Change was the theme at the Whistler Arts Council (WAC) annual general meeting (AGM), as the organization's executive reported its 2015 activities and spelled out future plans.
"We've gone through a lot of change. This is our 34th year; the arts council was formed in 1982," acting executive director Maureen Douglas told attendees.
"It is a very different organization from where it started... We are proud of the direction we've been able to take, we've worked to be a collaborative leader in arts and culture in this community."
There were 513 members in 2015.
WAC remained a busy, growing supporter of the arts in 2015 as outlined in the annual report.
The Performance Series was in its 28th year in the 2015-2016 season. Fifteen shows, ranging from jazz, classical, children's theatre and CBC's This is That: Live! were presented.
The WAC secured the BC Touring Council's inaugural "Warming up the Act" grant in 2015 to support the engagement of aspiring local performers and musical groups. Three local acts — Blue Phoenix, Ruckus Deluxe and harpist Allison Hunter — opened for visiting performers.
In terms of the recently renamed The Gallery (formerly the Scotia Creek Gallery), 174 artists were featured in 2015, 97 per cent of these numbers being local.
And $12,388 in local art and artisan goods were sold at the Maury Young Arts Centre. And 234 local artists — including musicians and other live performers — were hired over the year, with the annual report noting that 75 per cent of all artists fees in 2015 went to local performers.
At the annual Bizarre Bazaar artisan Christmas market, out of the 130 professional and emerging artisans taking part, 38 vendors were first-time participants and 57 per cent were local.
The new shared-booth option for smaller and emerging artisans was considered a success.
Over 7,000 members of the public attended the two-day event last November.
Twenty-four weekly Made in Whistler winter markets took place in 2015, too.
Volunteers remained essential to WAC operations, with 138 volunteers working 1,673 hours for the arts council in 2015.
Whistler businesses were also important to WAC, with 36 local businesses acting as sponsors and 46 businesses donating value-in-kind to the arts council.
Other aspects of WAC activities explored included the activities of Community Cultural Officer Anne Popma, connections with the Sea to Sky Arts Councils Alliance, awards and bursaries, and community engagement.
WAC treasurer Karen Playfair gave the financial report for the year.
She said cash was down in the Statement of Financial Position — $111,360 in 2015, compared with $225,864.
"Cash is down quite substantially from last year, but that is largely due to timing. Accounts receivable is up somewhat, and accounts payable and liabilities are down a little bit," Playfair said, citing changes in cash flow.

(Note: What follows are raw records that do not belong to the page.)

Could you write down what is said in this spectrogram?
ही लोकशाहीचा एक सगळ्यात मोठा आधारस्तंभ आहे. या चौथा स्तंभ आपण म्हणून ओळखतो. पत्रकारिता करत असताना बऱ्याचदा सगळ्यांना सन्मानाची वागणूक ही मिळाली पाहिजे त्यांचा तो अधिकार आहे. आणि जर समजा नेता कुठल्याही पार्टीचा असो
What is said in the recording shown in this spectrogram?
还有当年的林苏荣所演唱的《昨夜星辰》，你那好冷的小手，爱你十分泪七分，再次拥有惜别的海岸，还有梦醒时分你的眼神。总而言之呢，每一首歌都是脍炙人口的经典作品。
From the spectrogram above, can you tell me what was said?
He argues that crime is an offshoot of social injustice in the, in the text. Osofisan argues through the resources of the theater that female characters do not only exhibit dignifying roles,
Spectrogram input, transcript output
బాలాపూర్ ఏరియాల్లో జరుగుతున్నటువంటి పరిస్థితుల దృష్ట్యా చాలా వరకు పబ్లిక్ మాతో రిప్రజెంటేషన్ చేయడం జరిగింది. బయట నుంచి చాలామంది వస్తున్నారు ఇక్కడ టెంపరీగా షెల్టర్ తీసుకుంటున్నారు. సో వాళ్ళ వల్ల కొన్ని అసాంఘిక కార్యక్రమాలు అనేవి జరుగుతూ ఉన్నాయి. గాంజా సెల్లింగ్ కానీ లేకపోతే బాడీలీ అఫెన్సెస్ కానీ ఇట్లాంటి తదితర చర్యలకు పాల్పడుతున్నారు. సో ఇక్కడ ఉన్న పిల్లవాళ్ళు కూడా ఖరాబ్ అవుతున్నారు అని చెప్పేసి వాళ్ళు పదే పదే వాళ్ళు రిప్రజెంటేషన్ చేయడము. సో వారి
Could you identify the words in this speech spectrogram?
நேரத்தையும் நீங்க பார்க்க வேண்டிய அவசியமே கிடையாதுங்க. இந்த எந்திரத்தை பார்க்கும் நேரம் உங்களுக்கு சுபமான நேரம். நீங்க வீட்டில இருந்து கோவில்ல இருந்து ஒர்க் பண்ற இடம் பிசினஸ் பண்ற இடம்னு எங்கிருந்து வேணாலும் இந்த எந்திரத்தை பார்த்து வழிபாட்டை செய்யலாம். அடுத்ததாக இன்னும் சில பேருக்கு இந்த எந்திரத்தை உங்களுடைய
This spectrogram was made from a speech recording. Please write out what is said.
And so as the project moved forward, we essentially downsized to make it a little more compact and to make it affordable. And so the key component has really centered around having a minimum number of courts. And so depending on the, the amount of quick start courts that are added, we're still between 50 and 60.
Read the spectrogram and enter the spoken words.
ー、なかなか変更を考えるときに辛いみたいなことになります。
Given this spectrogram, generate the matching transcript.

The WAC Statement of Operations noted that donations and sponsorships were "up substantially," Playfair added.
"A big chunk of that had to do with the pop-up studio... we had a donation in kind of lease space... and facility rentals is quite a bit higher over last year."
Playfair also drew attention to a slight increase in wages and subcontracts year over year, which was to do with increased fee-for-service funding.
Douglas paid tribute to former WAC executive director Doti Niedermayer, who left the organization in February. Niedermayer was absent but her influence was very much in evidence, not least because there was a life-sized photo of Niedermayer's face at the meeting.
Board members Sue Adams and Keith Bennett stepped down after completing six-year terms. New members acclaimed to the board were Michelle Ratcliffe, Joan Richoz and April Andiel.
Following the AGM, two presentations were made to members about the name change and rebranding of the Whistler Arts Council to Arts Whistler, and an update on the Cultural Grant of $489,500.